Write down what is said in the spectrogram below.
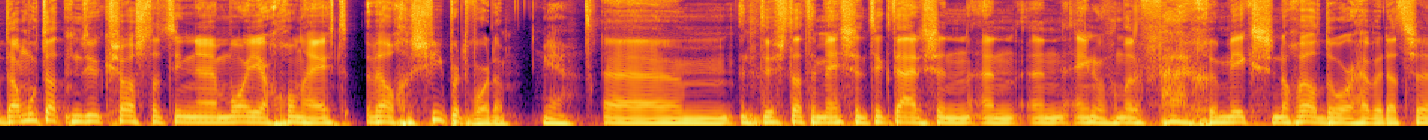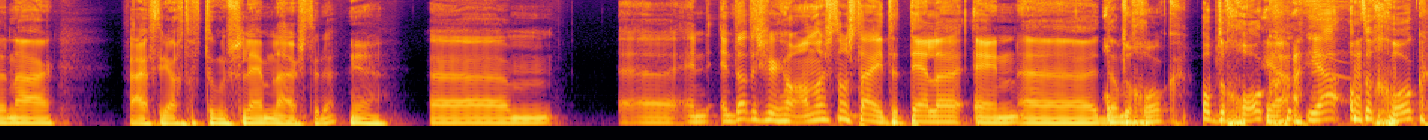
Dan moet dat natuurlijk, zoals dat in eh mooi jargon heeft, wel geswieperd worden. Ja. Ehm, dus dat de mensen natuurlijk tijdens een, een, een, een of andere vuige mix nog wel doorhebben dat ze naar 538 of toen Slam luisterden. ja. Ehm, eh, en, en dat is weer heel anders. Dan sta je te tellen en eh, dan, Op de gok. Op de gok, ja, Ja. op de gok.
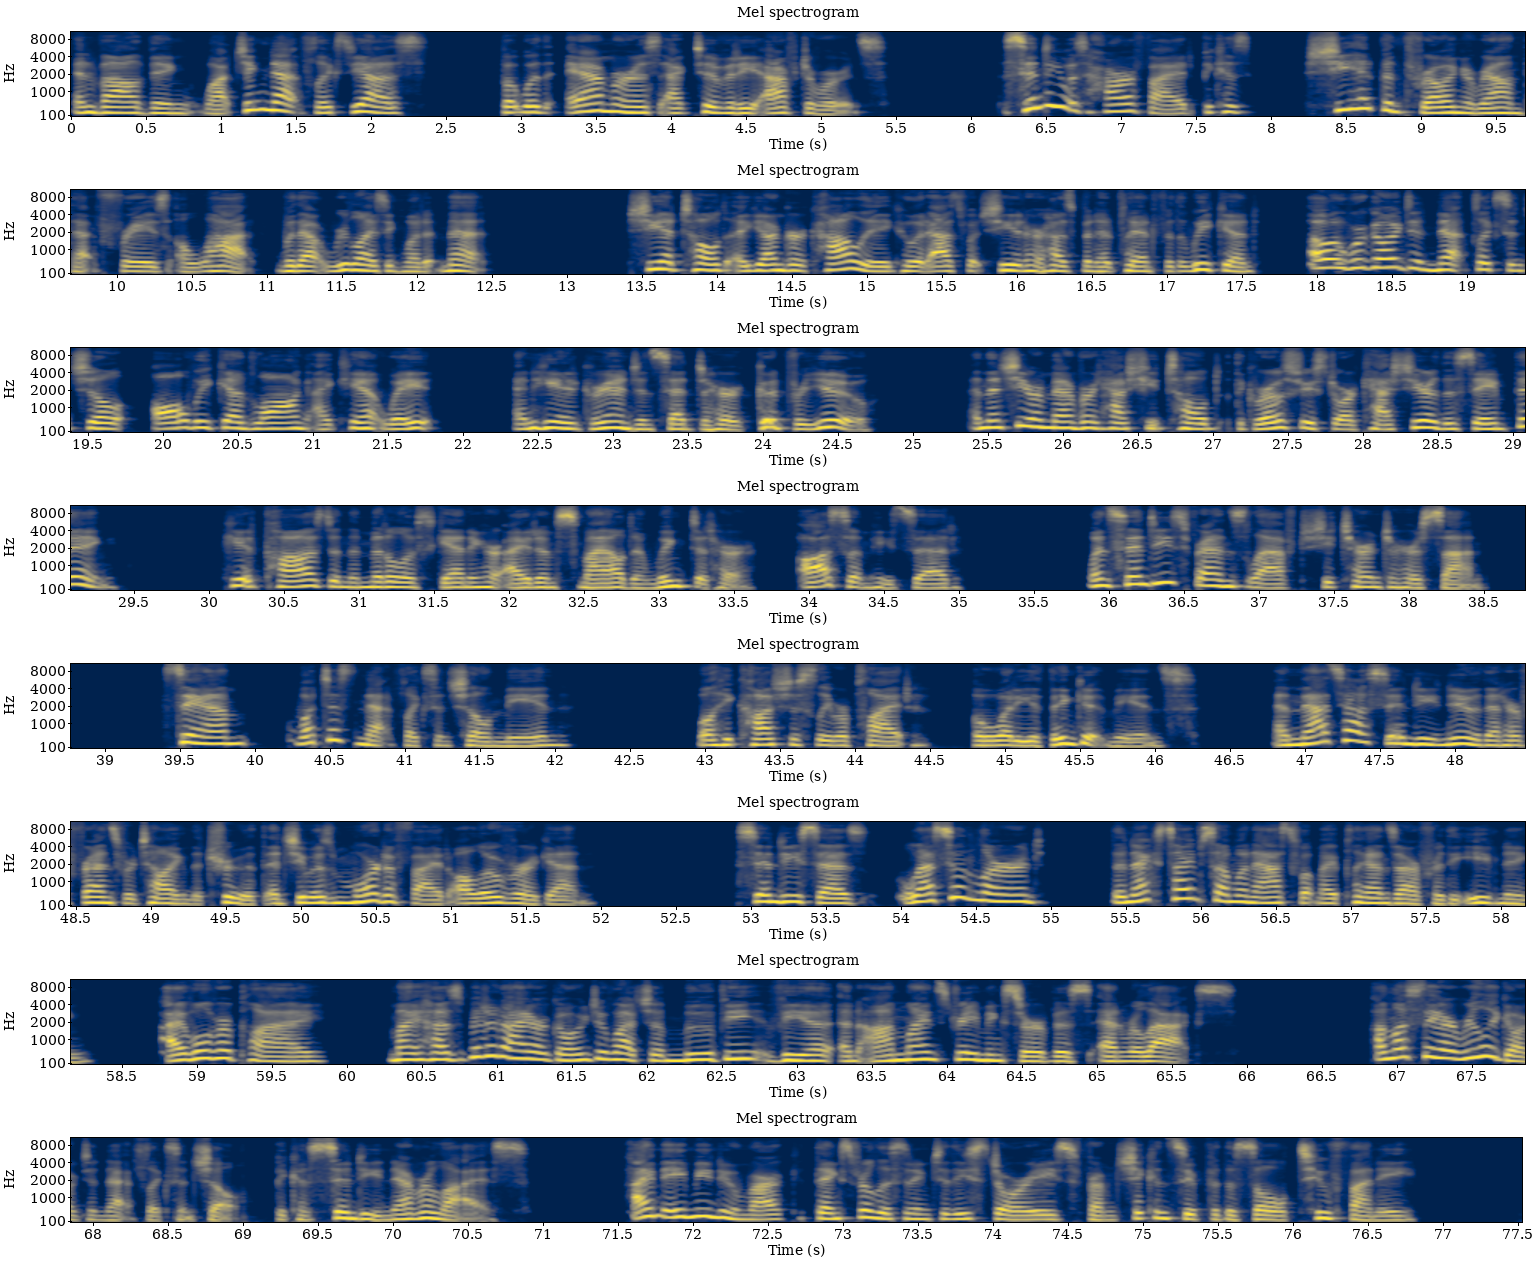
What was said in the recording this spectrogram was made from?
involving watching Netflix, yes, but with amorous activity afterwards. Cindy was horrified because she had been throwing around that phrase a lot without realizing what it meant. She had told a younger colleague who had asked what she and her husband had planned for the weekend, Oh, we're going to Netflix and chill all weekend long. I can't wait. And he had grinned and said to her, Good for you. And then she remembered how she told the grocery store cashier the same thing. He had paused in the middle of scanning her items, smiled, and winked at her. Awesome, he said. When Cindy's friends left, she turned to her son. Sam, what does Netflix and chill mean? Well, he cautiously replied, Oh, what do you think it means? And that's how Cindy knew that her friends were telling the truth, and she was mortified all over again. Cindy says, Lesson learned. The next time someone asks what my plans are for the evening, I will reply, my husband and I are going to watch a movie via an online streaming service and relax. Unless they are really going to Netflix and chill, because Cindy never lies. I'm Amy Newmark. Thanks for listening to these stories from Chicken Soup for the Soul Too Funny.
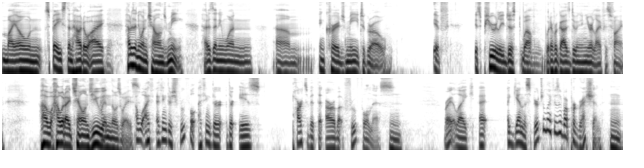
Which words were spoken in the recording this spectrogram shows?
my own space, then how do I? How does anyone challenge me? How does anyone um, encourage me to grow? If it's purely just well, whatever God's doing in your life is fine. How how would I challenge you in those ways? Oh, well, I, I think there's fruitful. I think there there is parts of it that are about fruitfulness, right? Like uh, again, the spiritual life is about progression, No,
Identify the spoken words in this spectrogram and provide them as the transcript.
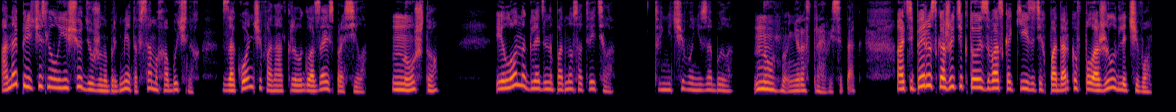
Она перечислила еще дюжину предметов, самых обычных. Закончив, она открыла глаза и спросила. «Ну что?» Илона, глядя на поднос, ответила. «Ты ничего не забыла». «Ну-ну, не расстраивайся так. А теперь расскажите, кто из вас какие из этих подарков положил и для чего».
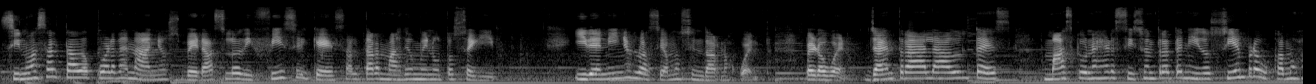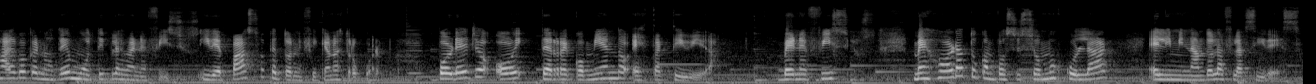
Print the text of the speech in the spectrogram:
si no has saltado cuerda en años, verás lo difícil que es saltar más de un minuto seguido y de niños lo hacíamos sin darnos cuenta. Pero bueno, ya entrada la adultez, más que un ejercicio entretenido, siempre buscamos algo que nos dé múltiples beneficios y de paso que tonifique nuestro cuerpo. Por ello, hoy te recomiendo esta actividad. Beneficios. Mejora tu composición muscular eliminando la flacidez.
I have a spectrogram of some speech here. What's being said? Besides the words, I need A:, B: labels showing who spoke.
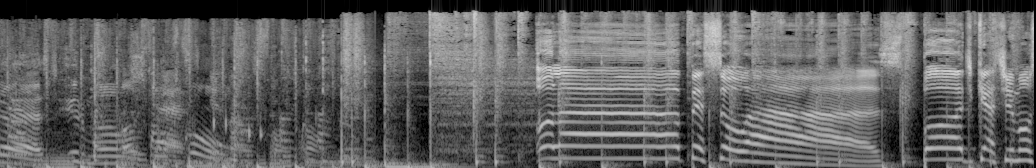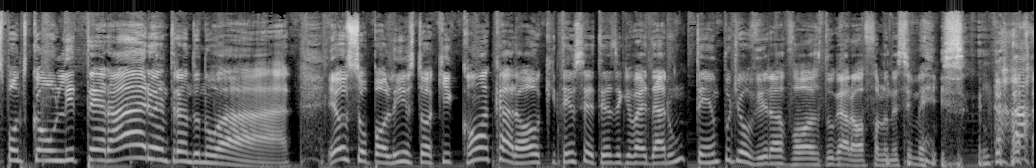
A: Podcast Irmãos.com
B: Olá, pessoas! Podcastirmãos.com literário entrando no ar. Eu sou o Paulinho, estou aqui com a Carol, que tenho certeza que vai dar um tempo de ouvir a voz do Garófalo nesse mês.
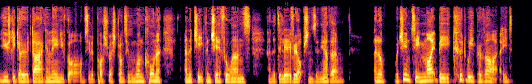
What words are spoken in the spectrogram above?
usually go diagonally and you've got obviously the posh restaurants in one corner and the cheap and cheerful ones and the delivery options in the other. An opportunity might be could we provide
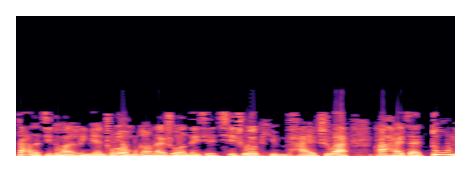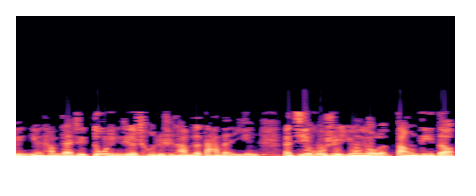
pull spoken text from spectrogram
大的集团里面，除了我们刚才说的那些汽车品牌之外，他还在都灵，因为他们在这都灵这个城市是他们的大本营。那几乎是拥有了当地的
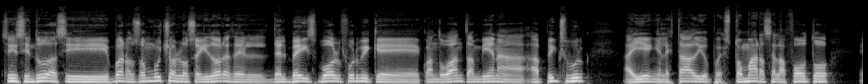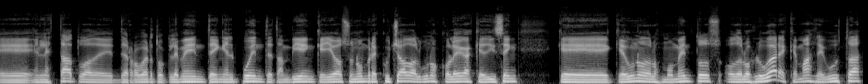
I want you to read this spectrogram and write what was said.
Sí, sin duda. Sí, bueno, son muchos los seguidores del, del béisbol, Furby, que cuando van también a, Pittsburgh, ahí en el estadio, pues tomarse la foto eh, en la estatua de, Roberto Clemente, en el puente también que lleva su nombre. He escuchado a algunos colegas que dicen que, uno de los momentos o de los lugares que más le gusta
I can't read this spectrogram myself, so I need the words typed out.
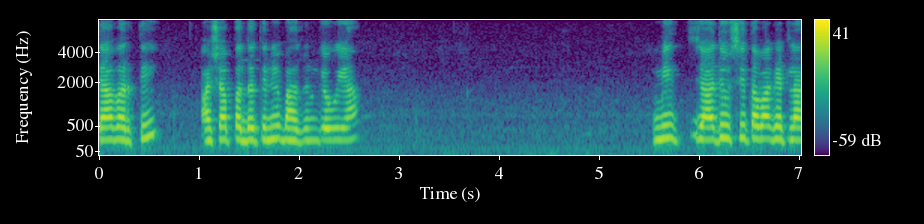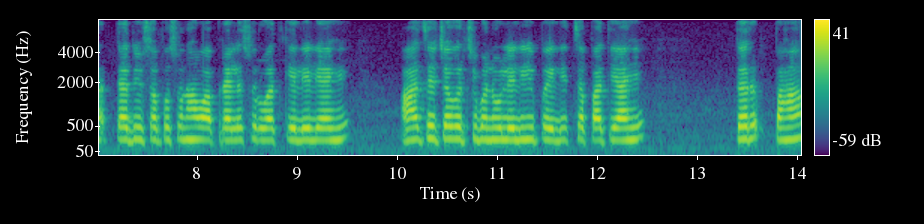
त्यावरती अशा पद्धतीने भाजून घेऊया. मी ज्या दिवशी तवा घेतला त्या दिवसापासून हा वापरायला सुरुवात केलेली आहे. आज याच्यावरची बनवलेली ही पहिलीच चपाती आहे. तर पहा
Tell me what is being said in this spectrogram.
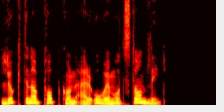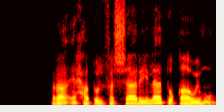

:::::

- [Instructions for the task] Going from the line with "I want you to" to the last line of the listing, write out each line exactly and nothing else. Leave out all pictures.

- [Result]
I want you to read this spectrogram and write what was said.
Sí, sin duda. Sí, bueno, son muchos los seguidores del, del béisbol, Furby, que cuando van también a, Pittsburgh, ahí en el estadio, pues tomarse la foto eh, en la estatua de, Roberto Clemente, en el puente también que lleva su nombre. He escuchado a algunos colegas que dicen que, uno de los momentos o de los lugares que más le gusta
I can't read this spectrogram myself, so I need the words typed out.
त्यावरती अशा पद्धतीने भाजून घेऊया. मी ज्या दिवशी तवा घेतला त्या दिवसापासून हा वापरायला सुरुवात केलेली आहे. आज याच्यावरची बनवलेली ही पहिलीच चपाती आहे. तर पहा
Tell me what is being said in this spectrogram.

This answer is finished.